TRY IT:
Each line of the listing below that includes "Clip" must be copied.

EXERCISE MATERIAL:
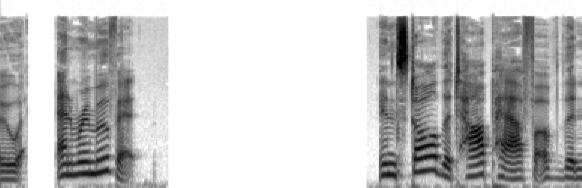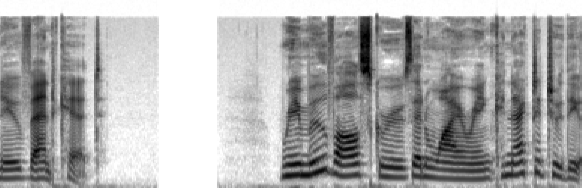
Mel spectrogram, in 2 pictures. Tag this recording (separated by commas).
Speech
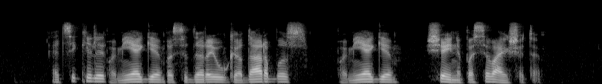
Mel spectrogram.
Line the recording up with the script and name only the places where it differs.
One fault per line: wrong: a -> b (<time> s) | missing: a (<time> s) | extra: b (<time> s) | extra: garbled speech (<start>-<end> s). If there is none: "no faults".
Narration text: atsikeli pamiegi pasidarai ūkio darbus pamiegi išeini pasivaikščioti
no faults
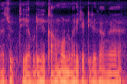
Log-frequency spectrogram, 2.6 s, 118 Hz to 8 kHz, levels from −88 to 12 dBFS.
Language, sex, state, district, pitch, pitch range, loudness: Tamil, male, Tamil Nadu, Kanyakumari, 115 Hz, 105-120 Hz, -15 LUFS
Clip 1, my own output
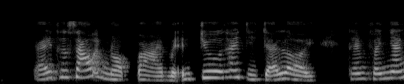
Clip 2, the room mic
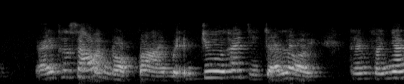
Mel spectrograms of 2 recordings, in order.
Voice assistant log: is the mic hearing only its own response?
Yes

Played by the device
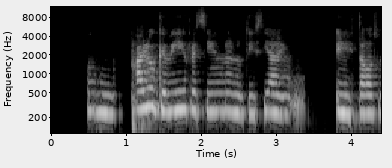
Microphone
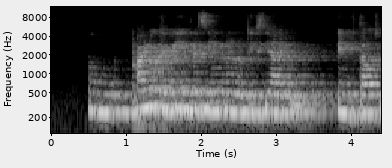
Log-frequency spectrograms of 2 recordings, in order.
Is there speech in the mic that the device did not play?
No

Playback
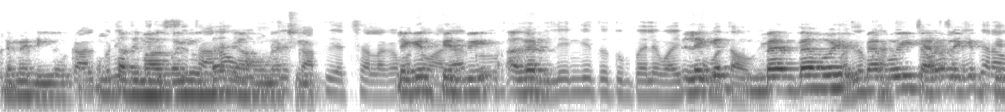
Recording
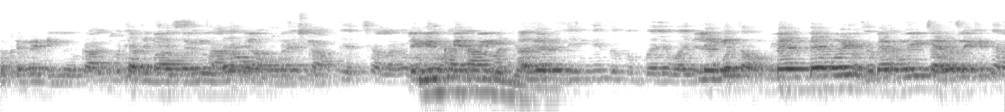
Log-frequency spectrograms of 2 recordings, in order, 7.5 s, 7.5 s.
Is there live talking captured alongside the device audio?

RESULT OF THIS TASK:
Clip 1, my own output
Clip 2, the room mic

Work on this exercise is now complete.